The market has certainly expanded and fragmented -- we're no longer stuck with a few lame TV networks, and everyone has instant access to even the most obscure music, movies, and books -- but entertainment prices have dropped substantially. Cable TV is ubiquitous (with everything from broadcast shows like American Idol to entire channels dedicated to history, sports, music, and pets), and Netflix is less than $10 a month whether you get art-house films or summer action flicks. As a teenager circa 2000 I rarely found even a used CD for less than $8 (which is $11 today), and the only free legal music was on the radio, where you didn't get to pick what you heard. Today I buy MP3 albums for $4-5 during the constant sales hosted by Amazon, Google, and 7digital, and free streaming services like Spotify let you listen to whatever album you want in its entirety.
Bell admits that his model doesn't quite match reality, aside from a few specialty publications and TV networks. But don't worry, he says -- the very fact that there are plenty of affordable options means we don't need copyright as much, because there's no shortage of works. In other words, high prices and low prices both mean copyright is less needed, high prices because they indicate excessive profits and low prices because they indicate an overabundance of supply. Okay, then.
A different take: Given that revenues are still falling in many creative industries as they try to "compete" with pirated copies of their own products, maybe the danger is that our high-quality options will stop expanding. (Frighteningly, around half of recorded-music revenue comes from people who still buy CDs.) Maybe we should at least imagine what the world would look like if we did a better job of enforcing the copyright laws we have -- I think we would have more creative output, with companies better able to take risks and artists better able to quit their day jobs, and would not run the risk of destroying entire industries that are supplying popular products.
Admittedly, though, if we enforced copyright, musicians might not post their complete discographies to Spotify for free listening in the hopes of catching a few precious advertising pennies, and pirates might throw a temper tantrum over actually having to pay when they experience productions that cost thousands or millions of dollars to create. Oh, the humanity.
To end on a positive note, Bell concedes that it's impossible for policymakers to balance everything objectively. Copyright stimulates original works by protecting both profits and the integrity of an artist's output, but it hinders the consumption and re-adaptation of existing works, and the Constitution merely gives Congress the goal of promoting "Progress." Given this reality, Bell makes a sincere effort to determine why copyright exists and how we might move forward, and unlike many of his fellow copyright minimalists he takes seriously the possibility that rolling back intellectual-property protections might have some bad effects. He suggests that we take tentative steps toward dismantling copyright and see what happens, not that we blow the entire thing up and let anarchy reign.
So, read Intellectual Privilege.
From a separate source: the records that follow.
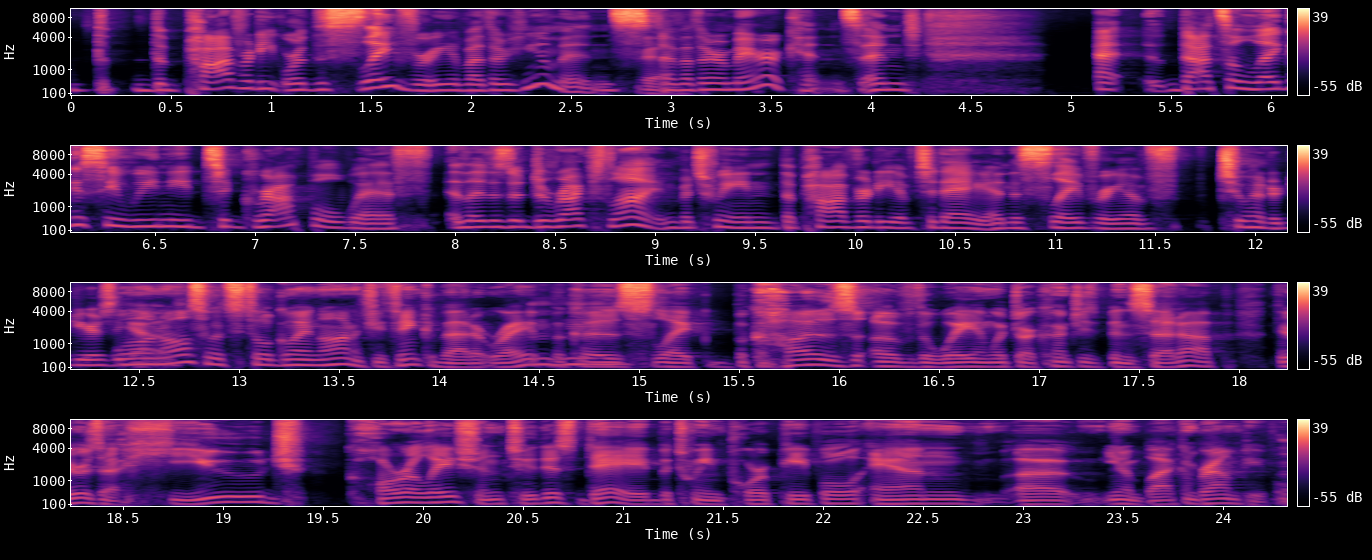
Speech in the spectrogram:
the, the poverty or the slavery of other humans, Yeah. of other Americans. And uh, that's a legacy we need to grapple with. There's a direct line between the poverty of today and the slavery of 200 years Well, ago. and also it's still going on if you think about it, right? Mm-hmm. Because like because of the way in which our country's been set up, there's a huge correlation to this day between poor people and uh, you know black and brown people.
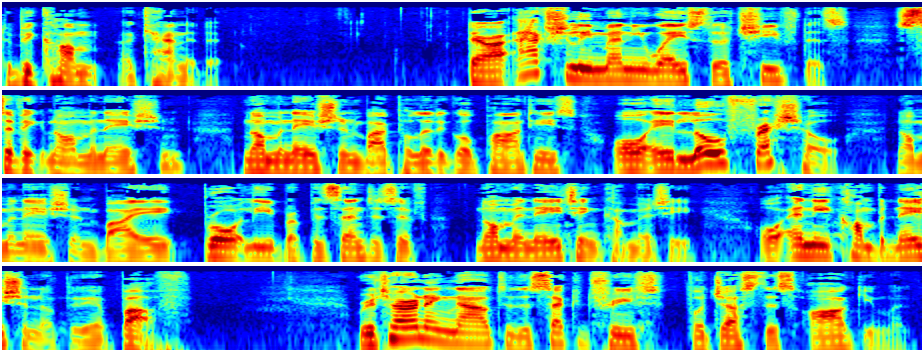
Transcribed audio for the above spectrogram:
to become a candidate. There are actually many ways to achieve this civic nomination, nomination by political parties, or a low threshold nomination by a broadly representative nominating committee, or any combination of the above. Returning now to the Secretary for Justice argument,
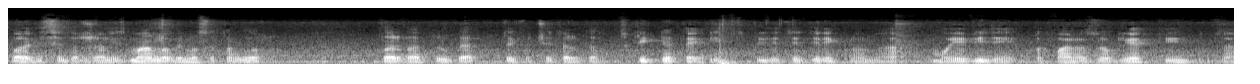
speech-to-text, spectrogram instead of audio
Hvala, da ste držali z mano, vedno so tam gor. Prva, druga, tretja, četrta, kliknete in pridete direktno na moje videe. Pa hvala za ogled in za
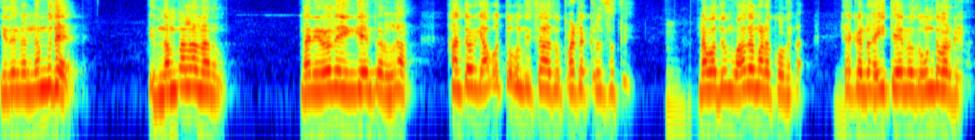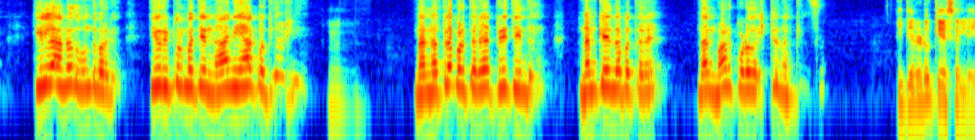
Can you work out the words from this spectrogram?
ಇದನ್ನು ನಂಬದೆ ಇದು ನಂಬಲ್ಲ ನಾನು. ನಾನು ಇರೋದೇ ಹಿಂಗೆ ಅಂತಾರಲ್ಲ ಅಂಥವ್ರಿಗೆ ಯಾವತ್ತೂ ಒಂದು ದಿವಸ ಅದು ಪಾಠ ಕಲಿಸುತ್ತೆ. ನಾವು ಅದನ್ನು ವಾದ ಮಾಡೋಕ್ಕೆ ಹೋಗಲ್ಲ. ಯಾಕಂದ್ರೆ ಐತೆ ಅನ್ನೋದು ಒಂದು ವರ್ಗ ಇಲ್ಲ ಅನ್ನೋದು ಒಂದು ವರ್ಗ. ಇವರಿಬ್ಬರ ಮಧ್ಯೆ ನಾನು ಯಾಕೆ ಬದಲಾಡಲಿ ನನ್ನ ಹತ್ರ ಬರ್ತಾರೆ ಪ್ರೀತಿಯಿಂದ ನಂಬಿಕೆಯಿಂದ ಬರ್ತಾರೆ ನಾನು ಮಾಡಿಕೊಡೋದಷ್ಟೇ ನನ್ನ ಕೆಲಸ. ಇದೆರಡು ಕೇಸಲ್ಲಿ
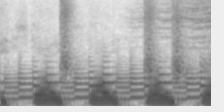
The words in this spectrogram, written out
Yes, yes, yes.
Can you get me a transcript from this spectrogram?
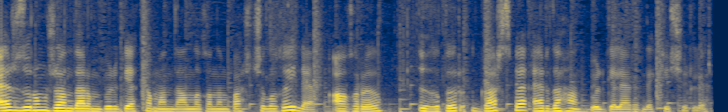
Ərzurum jandarm bölgə komandanlığının baş başçılığı ilə Ağrı, İğdır, Qars və Ərdahan bölgələrində keçirilir.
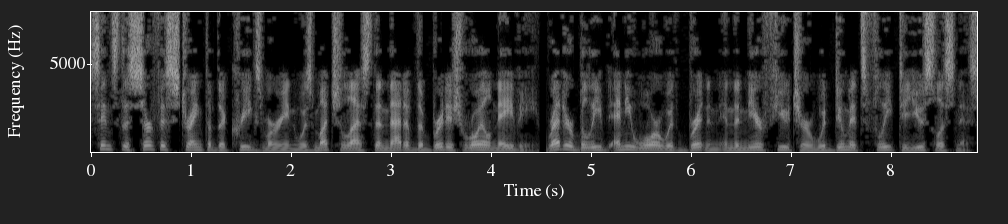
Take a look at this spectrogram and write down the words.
Since the surface strength of the Kriegsmarine was much less than that of the British Royal Navy, Raeder believed any war with Britain in the near future would doom its fleet to uselessness.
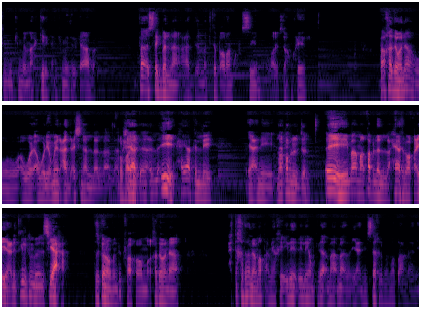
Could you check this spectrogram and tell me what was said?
كم كم ما أحكي لك عن كمية الكآبة. فاستقبلنا عاد مكتب أرامكو في الصين. الله يجزاهم خير. فأخذونا واول أول يومين عاد عشنا. الحياة إي حياة اللي يعني ما قبل الجلد. إيه ما ما قبل الحياة الواقعية. يعني تقول سياحة. تذكرون فندق فخم اخذونا حتى أخذونا مطعم يا أخي إلى إلى اليوم كذا ما ما يعني مستغرب من المطعم. يعني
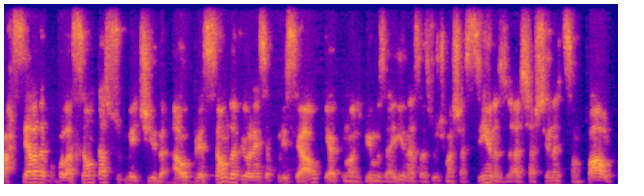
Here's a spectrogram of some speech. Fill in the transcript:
parcela da população está submetida à opressão da violência policial, que é o que nós vimos aí nessas últimas chacinas, as chacinas de São Paulo,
And don't pirate it, either: Bell copyrighted it, albeit under the terms of the 1790 Copyright Act. It will be 2028 before you can have it for free, or 2042 if he decides to renew his rights. Er, "privileges."
Robert VerBruggen is editor of RealClearPolicy. Twitter: @RAVerBruggen